        $item = $this->cache->getItem('ts');
        $item->set(sprintf(
            "Started: %s\nEnded: %s",
            $ts->format('r'),
            $now->format('r')
        ));
        $this->cache->save($item);
    };
}

In this example, we calculate the content to return, defer caching, and return a response immediately. This means your user does not need to wait for you to finish caching content.

Logging is another use case. In the Expressive Swoole bindings, we do access logging after we mark the response complete. This ensures that logging does not impact response times.

Another use case is webhooks. Your application can accept a payload immediately, but finish processing of it after sending the response back to the client.

Swoole also provides async-enabled versions of common filesystem operations, Mysql, Redis, and an HTTP client.

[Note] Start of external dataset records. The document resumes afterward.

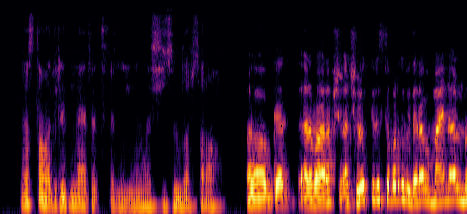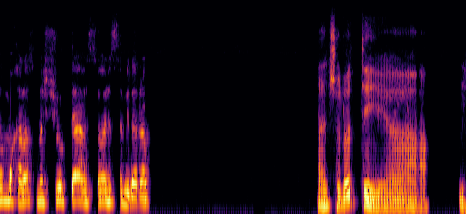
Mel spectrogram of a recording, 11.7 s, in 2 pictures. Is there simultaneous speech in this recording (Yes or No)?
No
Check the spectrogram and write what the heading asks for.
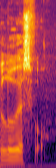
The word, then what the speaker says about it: Louisville: How do you pronounce the capital of Kentucky? Louisville or Louisville?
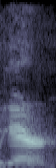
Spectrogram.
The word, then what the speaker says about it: mulher: E da mesma forma que a palavra mulher, né? Eu tenho mulher, né, que é a minha sílaba tônica, está na última posição, classificada como oxítona.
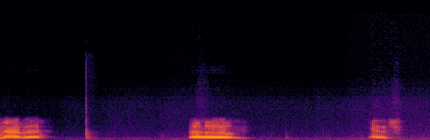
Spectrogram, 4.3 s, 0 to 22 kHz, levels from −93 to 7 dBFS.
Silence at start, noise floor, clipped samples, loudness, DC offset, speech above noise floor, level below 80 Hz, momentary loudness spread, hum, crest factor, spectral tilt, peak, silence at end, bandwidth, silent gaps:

In each of these, you provide a callback indicating what should be done once the operation is complete:

use Swoole\Http\Client as HttpClient;

$client = new HttpClient('https://example.com');
$client->setHeaders([
    'Accept' => 'application/json',
    'Authorization' => sprintf('Bearer %s', $token),
]);

// Make the request, telling it what code to execute once
// it is complete:
$client->get('/api/resource', function ($response) {
    // process the response 
});

// This code executes before the request completes:
$counter++;

Code like the above has led to the term "callback hell" when you have many such deferments that depend on each other. So, what do you do if if you want your code to be "non-blocking", but don't want to write callbacks all the time? Well, recent versions of Swoole allow you to enable coroutine support for most I/O operations. What this means is that you can write your code just like you would in a synchronous environment, but whenever code that triggers a coroutine occurs, the server will advance the event loop, allowing it to answer additional requests before the current one completes its work, and then resume execution once it has.

// This spawns a coroutine:
$statement = $pdo->query($sql);

Async functionality may not directly improve the performance of your application, but it will let your application answer more requests, allowing you to handle greater volumes of traffic!

zend-expressive-swoole

We released zendframework/zend-expressive-swoole 1.0.0 two weeks ago. This library acts as a zend-httphandlerrunner RequestHandlerRunner implementation, which means:

  • It can be used with any PSR-15 application.
  • It can be used with any PSR-7 implementation.

In other words, if you want to use Swoole with the upcoming Slim 4 or with equip/dispatch or with northwoods/broker or any of the myriad PSR-15 dispatch systems out there, you can.

The library provides some interesting features for users:

  • Serving of static resources, with HTTP client-side caching headers.
  • Configurable logging.
  • Abiility to restart worker processes.

I've been running applications on versions of it for the past two months, and have noted that it has been stable and reliable. I definitely think it's worth giving it a spin!

Fin

I'm really excited about the possibilities of Swoole and other async systems, as I think they afford us better performance, better reliability, and the ability to defer functionality that doesn't need to complete before we respond to clients. I'd love to hear YOUR experiences, though, particularly in the form of blog posts! Send me a link to a blog post via a comment, or by tweeting at me, and I'll add it to the ZF newsletter.

Updates

  • 2018-10-17: Fixed typo in first sentence.